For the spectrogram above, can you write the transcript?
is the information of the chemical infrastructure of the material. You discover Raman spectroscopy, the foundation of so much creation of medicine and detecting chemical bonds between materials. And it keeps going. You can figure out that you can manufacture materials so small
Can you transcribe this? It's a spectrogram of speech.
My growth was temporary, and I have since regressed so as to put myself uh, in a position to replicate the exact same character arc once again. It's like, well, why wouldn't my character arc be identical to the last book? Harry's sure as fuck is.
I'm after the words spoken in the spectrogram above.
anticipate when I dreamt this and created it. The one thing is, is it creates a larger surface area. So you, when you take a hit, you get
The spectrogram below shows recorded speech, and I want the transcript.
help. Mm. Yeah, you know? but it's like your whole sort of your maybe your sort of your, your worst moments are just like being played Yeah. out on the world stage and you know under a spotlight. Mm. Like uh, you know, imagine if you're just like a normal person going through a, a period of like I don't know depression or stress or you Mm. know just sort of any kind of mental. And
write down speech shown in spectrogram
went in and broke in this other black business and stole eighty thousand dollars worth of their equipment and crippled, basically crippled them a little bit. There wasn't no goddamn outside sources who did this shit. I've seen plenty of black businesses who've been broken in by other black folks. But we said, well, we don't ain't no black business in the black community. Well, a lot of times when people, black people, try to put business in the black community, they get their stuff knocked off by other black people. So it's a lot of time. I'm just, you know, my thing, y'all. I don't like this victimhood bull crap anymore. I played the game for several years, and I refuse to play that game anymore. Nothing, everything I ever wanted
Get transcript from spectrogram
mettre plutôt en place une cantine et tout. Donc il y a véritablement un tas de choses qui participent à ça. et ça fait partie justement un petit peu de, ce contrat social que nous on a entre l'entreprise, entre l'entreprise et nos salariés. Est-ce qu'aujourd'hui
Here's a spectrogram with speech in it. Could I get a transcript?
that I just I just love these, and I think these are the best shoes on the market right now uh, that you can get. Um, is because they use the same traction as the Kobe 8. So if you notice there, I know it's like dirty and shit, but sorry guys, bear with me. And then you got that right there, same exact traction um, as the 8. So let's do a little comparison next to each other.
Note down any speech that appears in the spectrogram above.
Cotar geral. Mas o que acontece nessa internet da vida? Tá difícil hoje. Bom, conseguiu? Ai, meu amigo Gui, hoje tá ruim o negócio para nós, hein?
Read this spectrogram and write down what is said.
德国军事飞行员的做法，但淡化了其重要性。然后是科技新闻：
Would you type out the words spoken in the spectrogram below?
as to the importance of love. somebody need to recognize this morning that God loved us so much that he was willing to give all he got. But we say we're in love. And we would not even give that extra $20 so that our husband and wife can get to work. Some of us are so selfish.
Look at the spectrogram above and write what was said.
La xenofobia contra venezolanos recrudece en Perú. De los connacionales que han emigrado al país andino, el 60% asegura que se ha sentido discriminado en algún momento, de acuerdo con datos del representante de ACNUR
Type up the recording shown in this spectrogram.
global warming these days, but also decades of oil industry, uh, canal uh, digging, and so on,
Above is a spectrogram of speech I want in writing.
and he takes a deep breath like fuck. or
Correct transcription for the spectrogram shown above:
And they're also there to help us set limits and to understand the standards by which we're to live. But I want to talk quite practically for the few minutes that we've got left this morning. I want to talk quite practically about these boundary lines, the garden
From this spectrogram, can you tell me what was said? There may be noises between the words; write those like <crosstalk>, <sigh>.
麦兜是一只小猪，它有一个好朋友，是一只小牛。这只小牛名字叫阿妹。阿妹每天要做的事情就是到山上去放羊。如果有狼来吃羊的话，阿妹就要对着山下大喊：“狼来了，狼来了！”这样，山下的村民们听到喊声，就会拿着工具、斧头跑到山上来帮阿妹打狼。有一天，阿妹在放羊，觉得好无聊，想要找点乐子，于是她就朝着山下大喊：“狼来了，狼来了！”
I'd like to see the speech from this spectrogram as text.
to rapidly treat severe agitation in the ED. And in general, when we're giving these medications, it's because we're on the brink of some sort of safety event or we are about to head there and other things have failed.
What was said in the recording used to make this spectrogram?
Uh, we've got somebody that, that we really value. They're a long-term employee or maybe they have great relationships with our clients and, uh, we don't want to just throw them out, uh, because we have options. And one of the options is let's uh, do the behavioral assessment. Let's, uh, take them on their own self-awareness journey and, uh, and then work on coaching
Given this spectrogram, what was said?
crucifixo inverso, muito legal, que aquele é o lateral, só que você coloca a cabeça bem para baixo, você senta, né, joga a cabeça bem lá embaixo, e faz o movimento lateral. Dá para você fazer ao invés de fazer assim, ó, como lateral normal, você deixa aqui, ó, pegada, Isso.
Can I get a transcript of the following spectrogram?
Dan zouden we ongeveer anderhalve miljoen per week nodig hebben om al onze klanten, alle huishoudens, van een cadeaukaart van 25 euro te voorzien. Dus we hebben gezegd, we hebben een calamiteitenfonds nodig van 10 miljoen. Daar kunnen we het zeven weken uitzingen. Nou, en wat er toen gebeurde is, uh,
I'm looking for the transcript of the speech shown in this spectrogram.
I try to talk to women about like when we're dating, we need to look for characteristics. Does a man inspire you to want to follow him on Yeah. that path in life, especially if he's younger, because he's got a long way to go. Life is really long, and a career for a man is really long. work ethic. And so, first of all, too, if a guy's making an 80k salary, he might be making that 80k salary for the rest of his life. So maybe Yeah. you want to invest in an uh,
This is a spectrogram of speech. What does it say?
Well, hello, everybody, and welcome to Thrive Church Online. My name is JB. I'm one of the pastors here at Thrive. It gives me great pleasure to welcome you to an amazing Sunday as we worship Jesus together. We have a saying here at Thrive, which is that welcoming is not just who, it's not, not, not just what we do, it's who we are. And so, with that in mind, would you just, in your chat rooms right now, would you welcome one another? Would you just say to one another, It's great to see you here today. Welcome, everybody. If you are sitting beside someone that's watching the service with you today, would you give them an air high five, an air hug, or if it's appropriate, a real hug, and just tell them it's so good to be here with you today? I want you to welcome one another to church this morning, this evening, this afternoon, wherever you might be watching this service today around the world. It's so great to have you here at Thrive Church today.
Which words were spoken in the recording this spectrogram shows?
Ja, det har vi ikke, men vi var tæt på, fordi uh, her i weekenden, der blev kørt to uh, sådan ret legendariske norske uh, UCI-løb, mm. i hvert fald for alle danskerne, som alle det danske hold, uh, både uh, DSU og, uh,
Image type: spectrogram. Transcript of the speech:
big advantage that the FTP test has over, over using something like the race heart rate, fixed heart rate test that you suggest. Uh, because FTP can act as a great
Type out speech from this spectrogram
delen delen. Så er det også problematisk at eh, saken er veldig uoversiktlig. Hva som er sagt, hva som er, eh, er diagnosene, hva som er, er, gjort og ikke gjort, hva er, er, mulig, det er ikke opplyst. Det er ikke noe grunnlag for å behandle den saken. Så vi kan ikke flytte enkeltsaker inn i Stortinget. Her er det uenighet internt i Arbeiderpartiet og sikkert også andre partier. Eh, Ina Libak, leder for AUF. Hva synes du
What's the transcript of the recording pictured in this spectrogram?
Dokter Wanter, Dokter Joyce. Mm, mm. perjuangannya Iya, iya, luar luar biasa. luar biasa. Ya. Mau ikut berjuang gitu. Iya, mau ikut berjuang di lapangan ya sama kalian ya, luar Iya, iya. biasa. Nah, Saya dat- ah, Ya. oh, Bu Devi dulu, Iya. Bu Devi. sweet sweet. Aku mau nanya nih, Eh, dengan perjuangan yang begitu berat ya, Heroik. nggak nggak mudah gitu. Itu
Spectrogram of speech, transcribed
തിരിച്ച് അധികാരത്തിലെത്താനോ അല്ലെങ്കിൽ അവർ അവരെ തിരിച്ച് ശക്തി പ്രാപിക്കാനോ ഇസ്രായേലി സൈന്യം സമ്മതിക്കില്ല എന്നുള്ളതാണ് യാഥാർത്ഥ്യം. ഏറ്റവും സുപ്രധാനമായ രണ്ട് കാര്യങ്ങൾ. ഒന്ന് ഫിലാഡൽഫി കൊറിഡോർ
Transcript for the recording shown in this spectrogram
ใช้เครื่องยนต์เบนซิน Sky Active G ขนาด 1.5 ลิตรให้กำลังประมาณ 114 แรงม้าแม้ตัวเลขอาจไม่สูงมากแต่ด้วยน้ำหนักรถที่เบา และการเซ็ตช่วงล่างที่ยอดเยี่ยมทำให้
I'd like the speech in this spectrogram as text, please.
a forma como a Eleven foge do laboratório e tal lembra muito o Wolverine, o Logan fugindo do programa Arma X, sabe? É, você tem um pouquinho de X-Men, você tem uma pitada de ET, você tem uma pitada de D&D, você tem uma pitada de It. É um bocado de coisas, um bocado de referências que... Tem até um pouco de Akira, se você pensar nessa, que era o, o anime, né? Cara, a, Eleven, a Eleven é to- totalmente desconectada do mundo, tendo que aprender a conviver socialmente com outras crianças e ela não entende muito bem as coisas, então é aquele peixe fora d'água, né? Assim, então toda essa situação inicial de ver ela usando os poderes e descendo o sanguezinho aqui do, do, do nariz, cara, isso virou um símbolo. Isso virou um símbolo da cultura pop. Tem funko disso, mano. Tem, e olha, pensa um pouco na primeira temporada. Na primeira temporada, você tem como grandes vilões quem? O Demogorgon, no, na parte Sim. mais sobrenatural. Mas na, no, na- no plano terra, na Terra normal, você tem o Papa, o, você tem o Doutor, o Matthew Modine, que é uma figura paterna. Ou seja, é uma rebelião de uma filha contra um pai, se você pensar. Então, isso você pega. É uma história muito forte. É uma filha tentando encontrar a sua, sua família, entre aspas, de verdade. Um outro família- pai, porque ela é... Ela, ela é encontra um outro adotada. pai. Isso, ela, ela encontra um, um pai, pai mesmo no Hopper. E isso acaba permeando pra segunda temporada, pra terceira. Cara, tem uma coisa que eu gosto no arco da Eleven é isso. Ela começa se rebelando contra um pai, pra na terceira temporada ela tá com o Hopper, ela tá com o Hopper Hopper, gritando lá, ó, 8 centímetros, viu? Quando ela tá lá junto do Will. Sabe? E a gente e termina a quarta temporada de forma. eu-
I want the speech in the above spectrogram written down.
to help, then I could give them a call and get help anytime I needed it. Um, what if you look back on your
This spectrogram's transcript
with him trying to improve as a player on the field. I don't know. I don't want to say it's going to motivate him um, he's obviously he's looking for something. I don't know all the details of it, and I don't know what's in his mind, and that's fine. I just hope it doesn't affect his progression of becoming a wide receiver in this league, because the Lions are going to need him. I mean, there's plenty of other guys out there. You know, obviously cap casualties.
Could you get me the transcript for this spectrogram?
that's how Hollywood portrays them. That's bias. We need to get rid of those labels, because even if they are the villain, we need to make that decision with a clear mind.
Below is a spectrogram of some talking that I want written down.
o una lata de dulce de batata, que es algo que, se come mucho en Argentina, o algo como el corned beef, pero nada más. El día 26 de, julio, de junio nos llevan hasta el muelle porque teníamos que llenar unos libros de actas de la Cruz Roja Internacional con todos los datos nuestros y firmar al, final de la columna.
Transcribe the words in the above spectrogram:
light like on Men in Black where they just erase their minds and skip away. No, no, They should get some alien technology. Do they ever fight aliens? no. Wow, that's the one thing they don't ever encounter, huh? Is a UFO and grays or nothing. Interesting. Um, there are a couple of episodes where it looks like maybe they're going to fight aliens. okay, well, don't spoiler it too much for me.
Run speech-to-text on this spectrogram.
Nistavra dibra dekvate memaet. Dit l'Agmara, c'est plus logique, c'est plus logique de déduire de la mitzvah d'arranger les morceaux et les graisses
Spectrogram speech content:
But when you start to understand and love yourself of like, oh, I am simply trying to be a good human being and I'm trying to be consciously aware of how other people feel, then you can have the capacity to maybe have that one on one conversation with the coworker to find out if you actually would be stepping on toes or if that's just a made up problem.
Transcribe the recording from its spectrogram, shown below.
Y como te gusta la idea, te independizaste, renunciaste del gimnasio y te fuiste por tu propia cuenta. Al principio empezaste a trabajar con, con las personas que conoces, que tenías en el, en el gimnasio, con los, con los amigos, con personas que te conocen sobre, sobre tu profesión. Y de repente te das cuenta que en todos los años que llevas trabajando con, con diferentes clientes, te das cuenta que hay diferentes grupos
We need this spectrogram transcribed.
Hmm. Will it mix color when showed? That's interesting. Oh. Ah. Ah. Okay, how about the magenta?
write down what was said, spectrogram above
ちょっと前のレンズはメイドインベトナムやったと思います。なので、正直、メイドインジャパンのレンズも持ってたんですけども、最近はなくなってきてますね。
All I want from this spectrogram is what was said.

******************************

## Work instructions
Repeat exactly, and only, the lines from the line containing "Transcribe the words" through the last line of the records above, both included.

## Reply to the exercise
Transcribe the words in the above spectrogram:
light like on Men in Black where they just erase their minds and skip away. No, no, They should get some alien technology. Do they ever fight aliens? no. Wow, that's the one thing they don't ever encounter, huh? Is a UFO and grays or nothing. Interesting. Um, there are a couple of episodes where it looks like maybe they're going to fight aliens. okay, well, don't spoiler it too much for me.
Run speech-to-text on this spectrogram.
Nistavra dibra dekvate memaet. Dit l'Agmara, c'est plus logique, c'est plus logique de déduire de la mitzvah d'arranger les morceaux et les graisses
Spectrogram speech content:
But when you start to understand and love yourself of like, oh, I am simply trying to be a good human being and I'm trying to be consciously aware of how other people feel, then you can have the capacity to maybe have that one on one conversation with the coworker to find out if you actually would be stepping on toes or if that's just a made up problem.
Transcribe the recording from its spectrogram, shown below.
Y como te gusta la idea, te independizaste, renunciaste del gimnasio y te fuiste por tu propia cuenta. Al principio empezaste a trabajar con, con las personas que conoces, que tenías en el, en el gimnasio, con los, con los amigos, con personas que te conocen sobre, sobre tu profesión. Y de repente te das cuenta que en todos los años que llevas trabajando con, con diferentes clientes, te das cuenta que hay diferentes grupos
We need this spectrogram transcribed.
Hmm. Will it mix color when showed? That's interesting. Oh. Ah. Ah. Okay, how about the magenta?
write down what was said, spectrogram above
ちょっと前のレンズはメイドインベトナムやったと思います。なので、正直、メイドインジャパンのレンズも持ってたんですけども、最近はなくなってきてますね。
All I want from this spectrogram is what was said.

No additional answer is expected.